“The problem was that the place was pure white, even the floor. But people wanted event spaces that already had a design so that they did not have to spend on decorations,” says Lee.

The business lasted a year before it was closed down, resulting in a RM70,000 loss for him.

All three businesses were running simultaneously in 2016 and 2017. Lee had the confidence to invest in Morning Wood and Pintu Suka Hati because Grim Film’s business was picking up and he now had some extra income. “If I see a chance to do something, I will jump right in, even if I do not know what I am getting into. I use money that I can afford to lose,” he says.

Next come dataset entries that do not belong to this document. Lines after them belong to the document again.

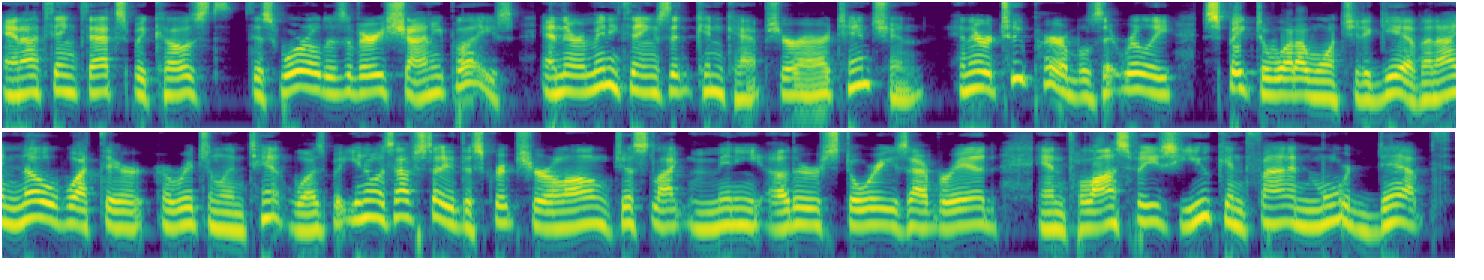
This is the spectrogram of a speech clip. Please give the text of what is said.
And I think that's because this world is a very shiny place, and there are many things that can capture our attention. And there are two parables that really speak to what I want you to give. And I know what their original intent was, but you know, as I've studied the scripture along, just like many other stories I've read and philosophies, you can find more depth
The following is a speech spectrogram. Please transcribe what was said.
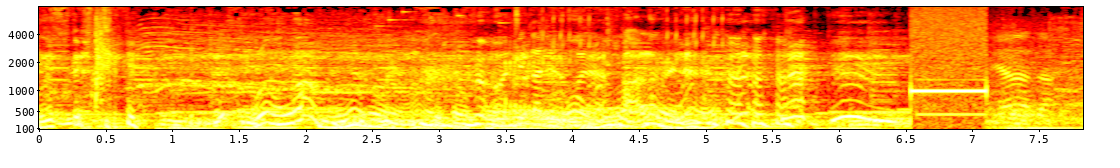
울 수도 있지. 거야? 무슨 소리야 언제까지 울? 울지 말라 그랬잖아 미안하다.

Choosing to look at the brighter side of things, the 34-year-old says his experiences have taught him what not to do if he gets into these sectors in the future. “If you ask me whether I am scared of the F&B business, I am not. If you ask me if I would open one again, the answer is yes. But this time, I know how I want to run it.”

Lee had initially planned to invest in other companies, but Grim Film’s growth was something he could not ignore and funds were needed to support this growth. So, he put those plans on hold and invested in his own company.

As for personal investments, Lee chose to buy a landed property in Subang three years ago, despite the real estate market being slow, as he believes in investing for the long term. “I do not expect to be rich the next year. What I mean is if you have money to buy, leave it there and for sure, you will make money in 10 years’ time,” he says.

Lee used to invest in cryptocurrencies and the stock market, but lost some money doing so. He still has some money in his cryptocurrency wallet and is planning to keep it there. “Who knows, one day the price may go up,” he says.

Lee married Malaysian actor and artist Marianne Tan in March 2016. But their financial journey as a couple started when they enrolled in a premarital counselling course.

Lee admits that this has served as a guide for their marital life. “She earns her own money, so our method is more, ‘You do you and I will do me’. But when it comes to the daily necessities, she lets me handle that,” he says.

With both of them being creatives and clueless about money and investments, Lee sometimes advises her on what she should do based on his experiences and mistakes. “We also made a deal that when it comes to any big expenditures, we will always consult each other first. When we are at peace with it, only then will we proceed,” he says.

“I told her to put her money in fixed deposits first. Then, when the time is right and she feels ready, we will invest in property together.”

Today, with the internet and information readily available at one’s fingertips, it is important to do your research online before venturing into anything, says Lee. “Everything is available to you as long as you have access to the internet. If not, you just need to ask people questions, whether they are strangers or friends. So, if you see them successful, just drop them a message on Facebook.”

He says it is good that YouTube is paying attention to the industry in Malaysia, which will benefit the next generation as they will get more support and learn how to run a YouTube channel, avoiding all the mistakes he made through trial and error.

“If I could turn back time, we would definitely be bigger than we are now in terms of the channel because now we know that consistency is the key — not just uploading frequently but also the theme of the content and analysing how people react to your content,” says Lee.

“Data analytics emerged slightly too late for me and I wish I had learnt it earlier. But I hope the next generation will take it into account when they run their YouTube channel.”

His mother’s journey ignited his passion for social causes, specifically tackling world hunger and education. Every year, he and his wife put aside money and donate it to Kingdomcity church as it has a team that builds schools and feeds the poor.

“I grew up with my mother’s story, which I am hoping to turn into a movie someday because she went through hell, including taking up a job as a dishwasher at a restaurant so that she could eat the leftovers,” says Lee.

“I know stopping world hunger would be an impossible dream, even if I were filthy rich. That is why education is important to me because they go hand in hand.”